- Question electoral body’s credibility to hold by-elections
Malawi Electoral Commission (MEC) officials had a rude awakening in Lilongwe South Constituency when voters questioned the electoral body’s credibility to hold by-elections amid controversy surrounding the handling of the May 21 2019 Tripartite Elections.
The voters expressed their sentiments when MEC launched the by-elections at Malingunde in Lilongwe and Matenje Ward in Kasungu.
During the launch, people challenged MEC officials to explain why they should trust the commission to hold credible elections when they are being challenged in court over alleged flaws in the electoral process, especially the results management system for the presidential elections.
Developments at the Malingunde function coincided with the National Initiative for Civic Education (Nice) position as expressed by its executive director Ollen Mwalubunju who asked MEC to consider deferring by-elections in view of the fact that the elections petition case is inconclusive.
Besides Nice, the Human Rights Defenders Coalition (HRDC), Malawi Congress Party (MCP) and UTM Party also previously asked MEC not to proceed with the by-elections. The institutions have since described as arrogance MEC’s determination to proceed as planned.
MEC went to Lilongwe South Constituency to brief voters on the planned by-elections.
In response to questions on the electoral body’s credibility, MEC commissioner responsible for media Moffat Banda said: “The issue on elections is in court. We all don’t know what will come from there. But we know people have demanded that there should be an election…”

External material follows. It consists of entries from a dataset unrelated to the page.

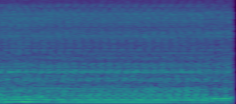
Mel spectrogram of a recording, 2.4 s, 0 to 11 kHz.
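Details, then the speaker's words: Reliant Robin idling with battery charge very low from a failing alternator putting out only about 12 V: uneven idle, misfiring as low current starves the ignition; smooths once charge rises; alternator replaced with a more powerful one. "the current is so low in the battery, it's taking it away from the ignition system. Now, as you can hear, it's misfiring because it's not. As soon as it brings the charge up, it's fine."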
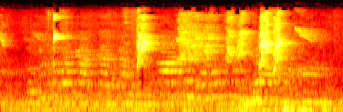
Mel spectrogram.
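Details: Lovebird sounds meant to coax silent lovebirds to sing: brief high whistled notes and three rasping, buzzy screech bursts spread across a few seconds, with low background rumble.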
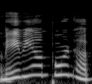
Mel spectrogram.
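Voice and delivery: mock Midwestern mother accent. Podcast host listing where to find the show, in a Midwestern mom voice. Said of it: "Why do you sound like a Midwestern mom?".

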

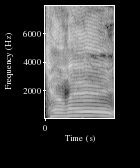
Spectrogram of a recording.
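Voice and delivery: very high, stretched-out, drawn-out yell. Retelling calling out at night after chickens were killed: imitating own yell.

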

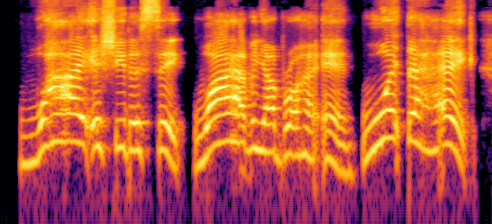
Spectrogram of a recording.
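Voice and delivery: mock yelling in a panic. Retelling how the doctor reacted to the sick patient: imitating someone yelling in panic. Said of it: "I think he was yelling at my father".

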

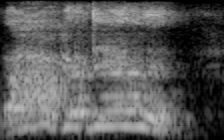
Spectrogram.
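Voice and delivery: mock very high-pitched pained yelp. Retelling slamming a hand in a door: imitating own yelp of pain. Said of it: "I fucking went".

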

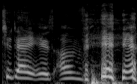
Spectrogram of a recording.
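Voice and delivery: words broken by giggles, very high and loud. Opening a podcast episode with a sister as co-host, laughing while talking. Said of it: "I'm laughing already".

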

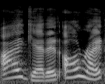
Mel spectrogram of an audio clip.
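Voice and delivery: usual speaking voice

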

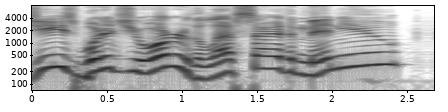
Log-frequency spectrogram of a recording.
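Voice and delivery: very high, loud, shrill shout. Retelling what she yelled while they waited in line: retelling a yell. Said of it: "yells that".

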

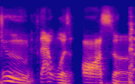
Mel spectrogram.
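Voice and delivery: put-on American accent, high and slow, British speaker. Mimicking film cast members attempting american accents: put-on american accent. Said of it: "being asked to do their American accents, and it's always like".

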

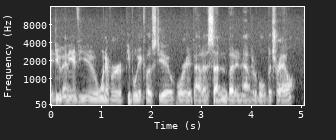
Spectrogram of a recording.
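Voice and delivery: grave, somber tone.

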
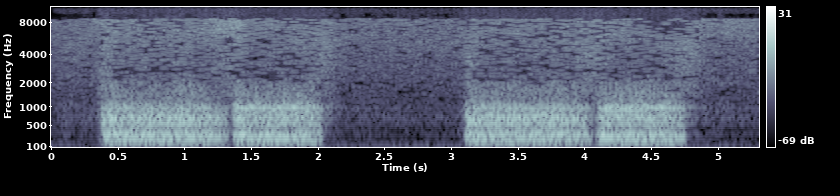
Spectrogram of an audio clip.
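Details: Two breath cycles with inspiration and expiration of similar length and loudness and intermediate pitch, as heard at the first and second anterior interspaces or between the scapulae: normal bronchovesicular breath sounds.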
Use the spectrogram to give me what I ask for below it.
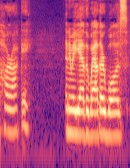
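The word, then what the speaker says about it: Aoraki: Arake. But I think it's kind of got a H sound as well, Harake.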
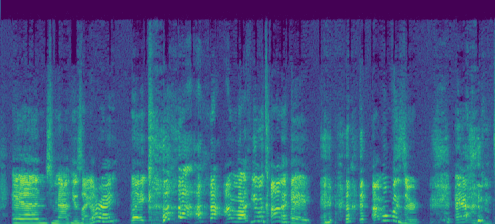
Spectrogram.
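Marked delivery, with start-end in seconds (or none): 0.9-4.2 laughing villain line. Retold or imitated. Villain answers, laughing through it.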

From the look of things, the people seemed to have many questions on MEC, but MCP aspirant Peter Dimba intervened and explained the importance of having the by-election in the constituency as soon as possible. He said further delays would mean denying people in the area representation in the National Assembly.
He said: “We have gone for five months without having representation in Parliament. What this means is that we are not accessing some of the constituency development funds others are getting. Let us understand that the case which is in court is about presidential results and not an MP.”
In an interview on Sunday, Mwalubunju said that despite committing to play a civic education role in the process, Nice still holds the view that MEC should not go ahead with the plan until the electoral dispute is resolved in court.
He said: “As Nice, we will contribute in terms of providing civic education as we did in the tripartite elections. We will engage voters that they should vote for leaders who are development oriented.
“But we would prefer that MEC should defer the elections considering the situation. Wisdom should dictate that these elections should be deferred, considering the political situation.”
In a written response to a questionnaire, MCP publicity secretary Maurice Munthali faulted MEC for proceeding with the plan despite public criticism on the manner commissioners and their leader Jane Ansah managed the May 21 2019 presidential election results.
He said: “The issue here is not about whether MCP will take legal action or not. Rather, it is something to do with moral uprightness and institutional credibility, virtues that are nonexistent in our current Electoral Commission.
“Where one’s moral standing is found wanting and in this particular case we are talking of Jane Ansah and her Electoral Commission, where do they gather the strength to carry out an exercise that hinges on and demands high moral standards and undoubted credibility.”
UTM director of communications Joseph Chidanti Malunga shared similar sentiments, saying that the process is ill-timed, considering the political landscape. However, he said the party will participate in the process.